> REQUIRED WORK
Using the records below, copy out exactly the line that contains "Show me the" and every line that follows it, up to and including the last, and no others.

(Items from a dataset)
┄┄┄┄┄┄┄┄┄┄┄┄┄┄┄┄┄┄┄┄

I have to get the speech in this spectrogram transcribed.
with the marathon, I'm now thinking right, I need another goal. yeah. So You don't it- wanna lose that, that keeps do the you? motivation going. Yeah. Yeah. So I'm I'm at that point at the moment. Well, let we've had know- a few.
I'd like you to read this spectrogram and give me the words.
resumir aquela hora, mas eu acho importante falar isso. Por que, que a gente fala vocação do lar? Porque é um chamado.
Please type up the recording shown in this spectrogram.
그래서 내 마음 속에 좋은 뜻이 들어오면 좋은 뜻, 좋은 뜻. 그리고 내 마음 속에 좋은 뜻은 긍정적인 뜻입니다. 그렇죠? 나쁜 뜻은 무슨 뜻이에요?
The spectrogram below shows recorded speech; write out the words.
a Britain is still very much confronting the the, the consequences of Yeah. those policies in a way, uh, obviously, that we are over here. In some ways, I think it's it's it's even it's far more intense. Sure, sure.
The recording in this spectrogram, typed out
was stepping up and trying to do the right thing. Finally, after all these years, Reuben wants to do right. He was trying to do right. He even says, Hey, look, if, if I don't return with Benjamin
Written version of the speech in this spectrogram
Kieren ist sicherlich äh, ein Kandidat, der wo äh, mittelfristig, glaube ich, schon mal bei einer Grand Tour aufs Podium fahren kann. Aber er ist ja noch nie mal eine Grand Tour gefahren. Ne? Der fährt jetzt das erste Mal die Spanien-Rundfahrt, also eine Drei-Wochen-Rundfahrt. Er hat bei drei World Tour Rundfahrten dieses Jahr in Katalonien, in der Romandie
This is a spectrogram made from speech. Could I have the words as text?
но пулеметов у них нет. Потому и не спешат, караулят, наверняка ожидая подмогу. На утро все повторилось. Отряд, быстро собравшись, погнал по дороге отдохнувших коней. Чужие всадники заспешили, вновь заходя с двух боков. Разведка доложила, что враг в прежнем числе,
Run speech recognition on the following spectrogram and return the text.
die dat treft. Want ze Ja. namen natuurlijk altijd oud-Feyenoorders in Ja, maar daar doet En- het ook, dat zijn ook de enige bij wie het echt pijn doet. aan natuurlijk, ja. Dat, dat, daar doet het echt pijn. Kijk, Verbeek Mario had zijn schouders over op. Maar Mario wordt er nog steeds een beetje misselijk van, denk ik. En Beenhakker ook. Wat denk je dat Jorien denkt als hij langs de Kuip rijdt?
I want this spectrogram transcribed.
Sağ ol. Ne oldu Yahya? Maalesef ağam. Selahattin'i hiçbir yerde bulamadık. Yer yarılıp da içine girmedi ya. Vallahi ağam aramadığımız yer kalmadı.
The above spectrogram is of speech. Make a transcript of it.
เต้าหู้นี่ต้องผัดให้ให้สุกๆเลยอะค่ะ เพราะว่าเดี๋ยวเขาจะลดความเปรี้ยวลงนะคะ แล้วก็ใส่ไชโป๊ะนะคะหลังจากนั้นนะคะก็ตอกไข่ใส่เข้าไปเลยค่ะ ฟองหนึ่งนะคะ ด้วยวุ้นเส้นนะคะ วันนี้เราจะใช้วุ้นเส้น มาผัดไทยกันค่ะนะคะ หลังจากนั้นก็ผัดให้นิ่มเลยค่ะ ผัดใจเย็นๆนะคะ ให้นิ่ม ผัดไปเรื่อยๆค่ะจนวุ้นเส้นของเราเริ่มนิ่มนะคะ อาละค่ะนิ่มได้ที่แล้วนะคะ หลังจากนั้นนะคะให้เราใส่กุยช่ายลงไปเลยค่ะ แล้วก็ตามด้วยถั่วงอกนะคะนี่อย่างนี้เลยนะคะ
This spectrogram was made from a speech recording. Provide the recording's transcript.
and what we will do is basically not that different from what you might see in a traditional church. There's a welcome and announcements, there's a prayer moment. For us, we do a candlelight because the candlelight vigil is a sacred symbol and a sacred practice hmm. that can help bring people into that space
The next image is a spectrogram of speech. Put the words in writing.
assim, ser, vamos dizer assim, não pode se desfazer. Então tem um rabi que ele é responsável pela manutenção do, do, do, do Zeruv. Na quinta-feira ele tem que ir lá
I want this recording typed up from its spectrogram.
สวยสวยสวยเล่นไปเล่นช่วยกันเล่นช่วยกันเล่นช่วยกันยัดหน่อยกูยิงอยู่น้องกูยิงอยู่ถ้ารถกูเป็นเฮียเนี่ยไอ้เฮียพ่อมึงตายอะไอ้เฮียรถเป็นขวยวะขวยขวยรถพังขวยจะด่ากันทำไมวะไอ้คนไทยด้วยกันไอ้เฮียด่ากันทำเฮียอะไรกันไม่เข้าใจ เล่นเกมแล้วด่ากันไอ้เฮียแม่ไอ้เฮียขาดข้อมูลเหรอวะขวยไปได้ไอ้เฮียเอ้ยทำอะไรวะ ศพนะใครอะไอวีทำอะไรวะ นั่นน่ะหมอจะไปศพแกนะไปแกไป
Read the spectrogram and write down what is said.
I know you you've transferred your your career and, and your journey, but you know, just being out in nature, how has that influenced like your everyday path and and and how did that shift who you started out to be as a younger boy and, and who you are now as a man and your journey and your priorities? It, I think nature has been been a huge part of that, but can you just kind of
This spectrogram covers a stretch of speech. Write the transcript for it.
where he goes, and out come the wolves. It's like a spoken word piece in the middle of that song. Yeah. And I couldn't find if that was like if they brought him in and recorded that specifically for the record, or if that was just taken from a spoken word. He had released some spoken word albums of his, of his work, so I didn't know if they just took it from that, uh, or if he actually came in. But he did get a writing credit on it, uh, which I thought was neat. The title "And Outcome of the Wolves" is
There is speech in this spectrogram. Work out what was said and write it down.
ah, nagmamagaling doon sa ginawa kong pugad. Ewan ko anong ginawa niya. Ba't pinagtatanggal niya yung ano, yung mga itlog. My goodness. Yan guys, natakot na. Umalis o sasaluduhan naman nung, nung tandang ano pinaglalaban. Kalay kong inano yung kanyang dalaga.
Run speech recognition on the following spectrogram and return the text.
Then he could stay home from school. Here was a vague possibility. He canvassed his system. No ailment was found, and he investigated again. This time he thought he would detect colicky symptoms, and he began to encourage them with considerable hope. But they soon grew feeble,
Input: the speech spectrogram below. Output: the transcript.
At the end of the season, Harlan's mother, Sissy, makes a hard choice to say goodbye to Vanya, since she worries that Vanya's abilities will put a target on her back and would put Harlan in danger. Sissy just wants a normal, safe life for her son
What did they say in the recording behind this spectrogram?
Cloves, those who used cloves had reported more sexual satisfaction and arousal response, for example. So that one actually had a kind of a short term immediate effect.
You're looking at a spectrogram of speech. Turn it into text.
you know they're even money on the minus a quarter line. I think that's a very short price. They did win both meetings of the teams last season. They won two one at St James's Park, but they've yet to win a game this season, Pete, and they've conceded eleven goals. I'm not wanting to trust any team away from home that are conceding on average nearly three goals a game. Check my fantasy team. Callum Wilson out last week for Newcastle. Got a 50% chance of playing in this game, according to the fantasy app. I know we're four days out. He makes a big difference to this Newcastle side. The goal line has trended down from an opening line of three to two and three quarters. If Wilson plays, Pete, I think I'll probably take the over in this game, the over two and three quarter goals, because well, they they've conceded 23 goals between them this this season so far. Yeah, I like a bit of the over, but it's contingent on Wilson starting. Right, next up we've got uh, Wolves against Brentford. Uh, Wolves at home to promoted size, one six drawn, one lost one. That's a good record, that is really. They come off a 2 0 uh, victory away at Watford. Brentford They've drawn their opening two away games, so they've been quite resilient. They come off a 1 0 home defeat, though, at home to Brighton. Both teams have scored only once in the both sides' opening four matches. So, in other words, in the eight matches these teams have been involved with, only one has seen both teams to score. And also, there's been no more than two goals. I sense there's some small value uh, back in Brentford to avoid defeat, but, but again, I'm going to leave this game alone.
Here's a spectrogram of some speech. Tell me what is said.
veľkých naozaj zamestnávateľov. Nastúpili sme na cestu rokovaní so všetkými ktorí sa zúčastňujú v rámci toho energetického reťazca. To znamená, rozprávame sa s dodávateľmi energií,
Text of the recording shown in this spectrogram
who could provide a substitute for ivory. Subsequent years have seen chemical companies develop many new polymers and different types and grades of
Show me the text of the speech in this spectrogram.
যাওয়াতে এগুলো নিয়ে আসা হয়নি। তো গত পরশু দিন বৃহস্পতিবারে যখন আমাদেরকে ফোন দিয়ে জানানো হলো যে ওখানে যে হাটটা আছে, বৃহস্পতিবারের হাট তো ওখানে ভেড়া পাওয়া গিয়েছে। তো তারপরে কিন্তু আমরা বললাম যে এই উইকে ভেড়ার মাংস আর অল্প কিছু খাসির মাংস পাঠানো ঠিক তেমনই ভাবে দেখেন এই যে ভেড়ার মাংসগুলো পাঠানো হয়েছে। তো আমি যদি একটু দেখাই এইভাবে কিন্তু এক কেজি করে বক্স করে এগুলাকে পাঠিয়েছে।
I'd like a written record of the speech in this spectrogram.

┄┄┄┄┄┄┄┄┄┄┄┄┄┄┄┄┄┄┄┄

> REPLY
Show me the text of the speech in this spectrogram.
যাওয়াতে এগুলো নিয়ে আসা হয়নি। তো গত পরশু দিন বৃহস্পতিবারে যখন আমাদেরকে ফোন দিয়ে জানানো হলো যে ওখানে যে হাটটা আছে, বৃহস্পতিবারের হাট তো ওখানে ভেড়া পাওয়া গিয়েছে। তো তারপরে কিন্তু আমরা বললাম যে এই উইকে ভেড়ার মাংস আর অল্প কিছু খাসির মাংস পাঠানো ঠিক তেমনই ভাবে দেখেন এই যে ভেড়ার মাংসগুলো পাঠানো হয়েছে। তো আমি যদি একটু দেখাই এইভাবে কিন্তু এক কেজি করে বক্স করে এগুলাকে পাঠিয়েছে।
I'd like a written record of the speech in this spectrogram.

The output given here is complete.